**To do:** Leave the pictures out and quote only the lines from the one with "Note down any" down to the end of the listing below.

Records shown Start Marker

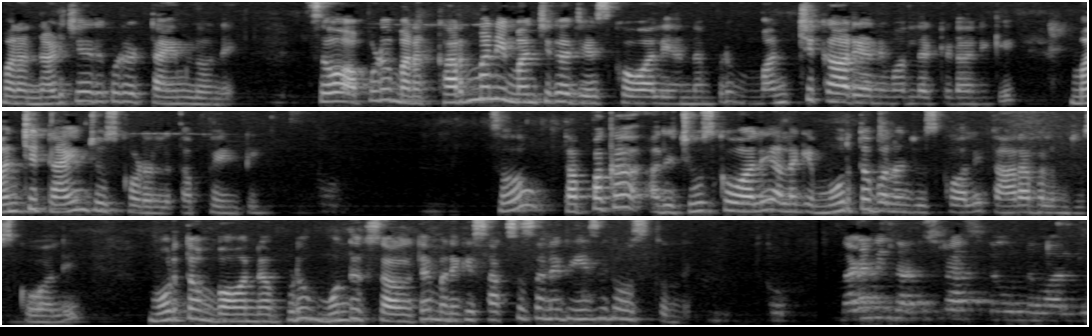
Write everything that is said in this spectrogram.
మనం నడిచేది కూడా టైంలోనే సో అప్పుడు మన కర్మని మంచిగా చేసుకోవాలి అన్నప్పుడు మంచి కార్యాన్ని మొదలెట్టడానికి మంచి టైం చూసుకోవడంలో తప్పేంటి? సో తప్పక అది చూసుకోవాలి అలాగే ముహూర్త బలం చూసుకోవాలి తారాబలం చూసుకోవాలి. ముహూర్తం బాగున్నప్పుడు ముందుకు సాగితే మనకి సక్సెస్ అనేది ఈజీగా వస్తుంది. మేడం ఈ ధనుసు రాశిలో ఉన్న వాళ్ళు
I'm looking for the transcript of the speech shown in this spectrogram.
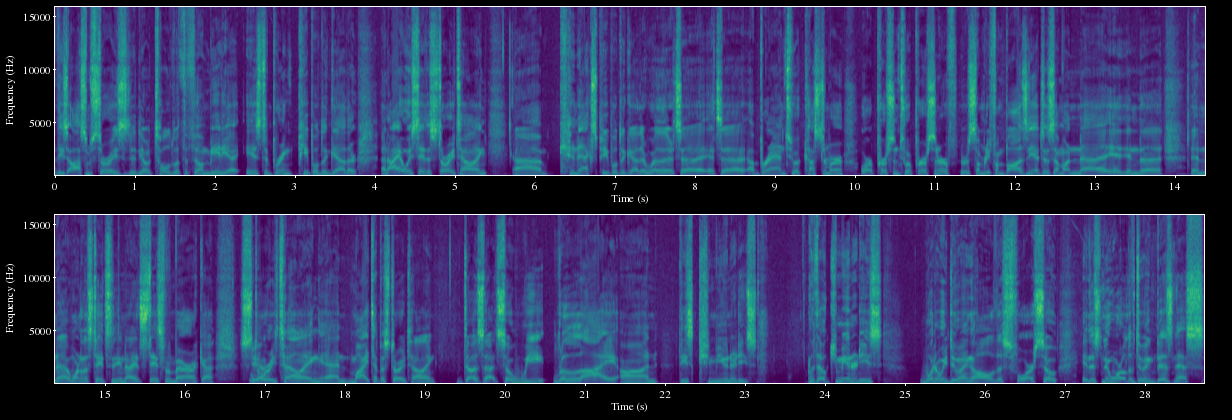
these awesome stories, you know, told with the film media, is to bring people together. And I always say the storytelling um, connects people together, whether it's a it's a, a, brand to a customer, or a person to a person, or, or somebody from Bosnia to someone uh, in the in uh, one of the states of the United States of America. Storytelling yeah. and my type of storytelling does that. So we rely on these communities. Without communities, what are we doing all of this for? So, in this new world of doing business,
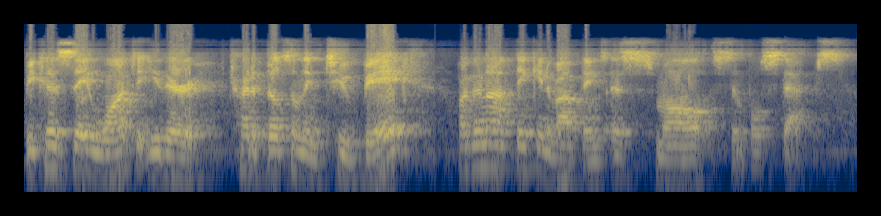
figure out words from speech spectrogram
because they want to either try to build something too big or they're not thinking about things as small, simple steps.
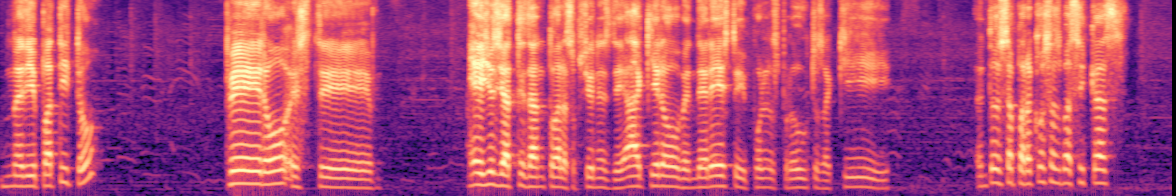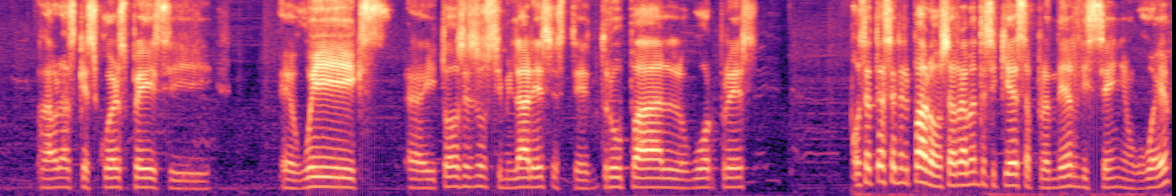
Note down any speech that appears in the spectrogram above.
medio patito. Pero, este. Ellos ya te dan todas las opciones de, ah, quiero vender esto y ponen los productos aquí. Entonces, para cosas básicas, la verdad es que Squarespace y, eh, Wix eh, y todos esos similares, este, Drupal, WordPress. O sea, te hacen el paro. O sea, realmente si quieres aprender diseño web,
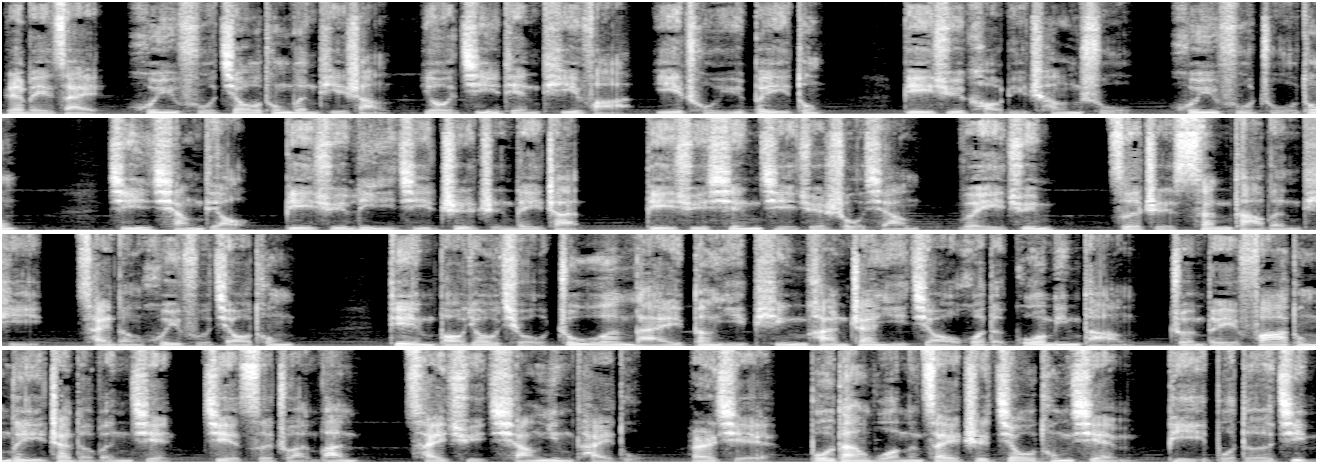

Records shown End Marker

**Exercise response:**
Note down any speech that appears in the spectrogram above.
medio patito. Pero, este. Ellos ya te dan todas las opciones de, ah, quiero vender esto y ponen los productos aquí. Entonces, para cosas básicas, la verdad es que Squarespace y, eh, Wix eh, y todos esos similares, este, Drupal, WordPress. O sea, te hacen el paro. O sea, realmente si quieres aprender diseño web,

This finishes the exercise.